A Home Office enquiry was launched in 1925 and reported in 1926 that mineral oil was identified as the prime cause of epithelioma of the scrotum. A number of recommendations were put forward including,
1-Experimental research to be instituted into oils with a view to finding oils which are innocuous and at the same time suitable as lubricants.
2-Development of a non splash type of spindle bearing, more particularly for new mules
3-Prevention of oil splash from the spindles of existing mules by means of some sort of guard, the type to be decided by a series of tests to be mutually agreed upon and arranged by the Masters Federation and the operative spinners.
4-Periodic medical examination of the workers and,
a)-To be tried at first on a voluntary basis, but if unsuccessful in one year or at any subsequent period, to be made compulsory.
b)-To be performed at the factory.
c)-To take place at least every four months.
d)-To include every worker in the mule spinning room who is 30 years of age or over
e)-To be performed by three or four medical men appointed by the trade, with Home Office approval, for the whole area or failing this by special medical men appointed for suitable areas by the Home Office in conjunction with traderepresentatives, all workers in any given area to be examined by one man.
5-Education by periodic distribution of leaflets in order to direct attention to the importance of cleanliness and to the dangers of delay in securing early treatment.

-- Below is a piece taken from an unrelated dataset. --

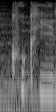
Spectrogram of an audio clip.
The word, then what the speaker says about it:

In 1927, three years after the court case identified mineral oils as the likely cause of “spinner’s cancer”, a cluster of cases in Preston was causing huge concern. It was decided by Robert Handley, the secretary of the Preston Operative Spinners, along with the Association committee, to engage the services of an eminent surgeon named Dr Duncan. All Preston and district operative spinners willing to undergo medical examinations would be seen by Dr Duncan beginning with men aged 35 and over who would attend in batches from each individual mill. Most operative spinners took up the invitation and expressed appreciation to the Preston Spinners Association for the work they had done in connection with this vital health issue. (LCRO-Preston Operative Spinners Minute Book Nov’ 15th 1927)
It is estimated that between 1911 and 1938 over 500 deaths occurred among operative cotton spinners as a result of cancer of the scrotum. Deaths from the same cause prior to 1911 are unknown.